Rethinking environmental rights: climate change, conservation and the ECJ (P. Sands)

Author

Professor Philippe Sands QC (Lecture)

Keywords

Environmental rights; climate change; conservation; Christopher Stone; anthropocentric; standing (locus standi); NGOs; Principle 10 UNRCED (Rio); European Court of Justice; Aarhus Convention; lack of legal accountability.

Abstract

The article was initially a lecture given at the David Hall Memorial Lecture (11th June 2008). It commences by referring to Stones seminal article ‘Should trees have standing’ (available on GNHRE) and hence reveals that rights to protect the environment are problematic from a conservationists standpoint as such rights are anthropocentric in nature. When the state fails to protect the environment who has standing to bring proceedings? Although in England and Wales the law has come a long way to allow NGOs and individuals standing to bring an action to challenge a ‘failure of the state to give effect to its environmental obligations’ this is unfortunately not the position in the European Court of Justice.

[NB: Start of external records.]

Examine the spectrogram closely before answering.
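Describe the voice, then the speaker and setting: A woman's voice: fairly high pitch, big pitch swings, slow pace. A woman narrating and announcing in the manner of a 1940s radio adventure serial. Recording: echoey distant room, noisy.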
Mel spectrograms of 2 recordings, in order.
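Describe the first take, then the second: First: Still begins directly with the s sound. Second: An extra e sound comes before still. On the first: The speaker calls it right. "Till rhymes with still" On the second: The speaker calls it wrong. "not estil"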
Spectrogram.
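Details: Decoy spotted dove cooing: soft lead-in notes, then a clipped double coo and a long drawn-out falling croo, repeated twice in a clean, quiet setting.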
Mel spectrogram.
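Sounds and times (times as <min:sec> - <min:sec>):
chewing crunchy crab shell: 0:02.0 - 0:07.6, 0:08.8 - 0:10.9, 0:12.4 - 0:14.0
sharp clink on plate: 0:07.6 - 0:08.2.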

Despite flouting the Principles and Articles of both binding treaties and ‘soft law’ documents the European Community institutions continue to deny the concerned individual and NGOs the right to protect the environment.

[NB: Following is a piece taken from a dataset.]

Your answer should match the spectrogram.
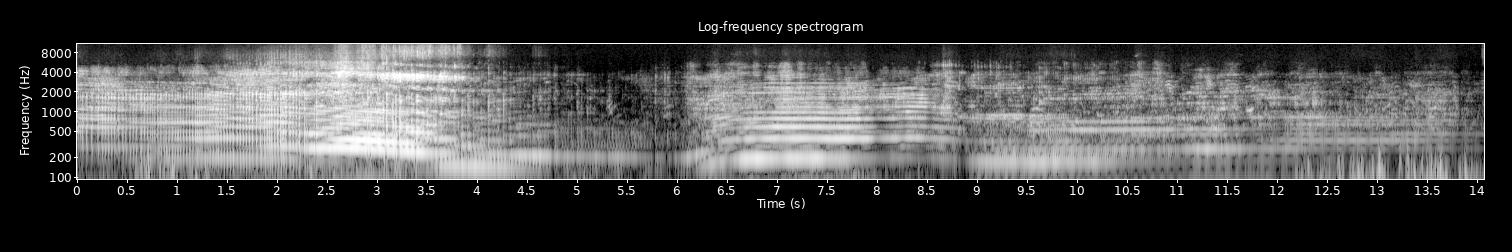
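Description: Engine of a radio-controlled Yak 54 aerobatic model plane in flight, with a pitch that keeps changing. The pitch falls away about two to four seconds in, climbs sharply about six seconds in and holds, then settles to a steadier, lower drone.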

Citation

(2008) 20(3) Environmental Law and Management, 120-126.

Paper

Rethinking environmental rights: climate change, conservation and the European Court of Justice.